For children with cancer, pain poses a special challenge, as they experience and express it differently than do adults.
That’s what led UCI’s Michelle Fortier to design and evaluate an app aimed at easing kids’ cancer pain. Called Pain Buddy, it provides a real-time assessment of pain to help pediatric healthcare providers with a rapid and effective response.
“Pain in children doesn’t get the attention it needs,” says Fortier, an associate professor in the Sue & Bill Gross School of Nursing.
“We know that most, if not all, kids undergoing treatment for cancer experience recurrent pain. And because kids are mostly at home during treatment, it also means parents become responsible for managing their pain.”
Stress exacerbates pain in children, and they have trouble recalling pain episodes at periodic doctor visits, says Fortier, whose research is under the auspices of the UCI Center on Stress & Health.

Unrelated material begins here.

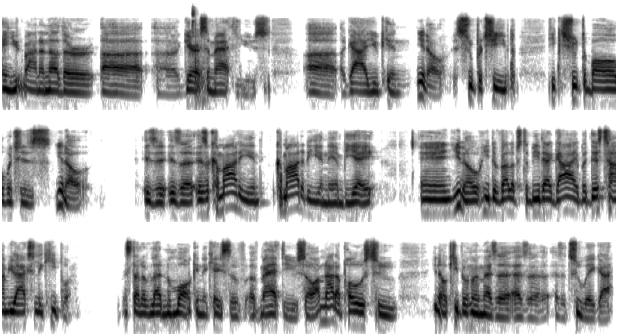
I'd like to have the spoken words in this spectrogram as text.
and you find another uh, uh, Garrison Mathews, uh, a guy you can you know is super cheap. He can shoot the ball, which is you know is a is a is a commodity in commodity in the NBA and you know he develops to be that guy. But this time you actually keep him instead of letting him walk. In the case of of Matthew, so I'm not opposed to you know keeping him as a as a as a two way guy.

“Kids are more reluctant to report their pain,” she says.
“They may worry that it means their cancer is worse or something is wrong or that it might make their parents scared or worried.”
With the child-friendly app, pain assessments are reported in real time to healthcare providers instead of waiting days or weeks between appointments.
Learning pain management skills
The app also teaches skills – such as mindfulness, breathing and distraction – to help kids manage pain.
A recent study on the effectiveness of Pain Buddy showed that after using the app for 8 weeks during cancer treatment, children endured significantly fewer episodes of moderate or severe pain than kids using traditional pain reporting methods.
A larger, multi-institutional study of Pain Buddy, funded by the National Cancer Institute, is now underway. Says Fortier: “Ideally, I’d like to see any child diagnosed with and treated for cancer get something like Pain Buddy as a standard part of treatment.”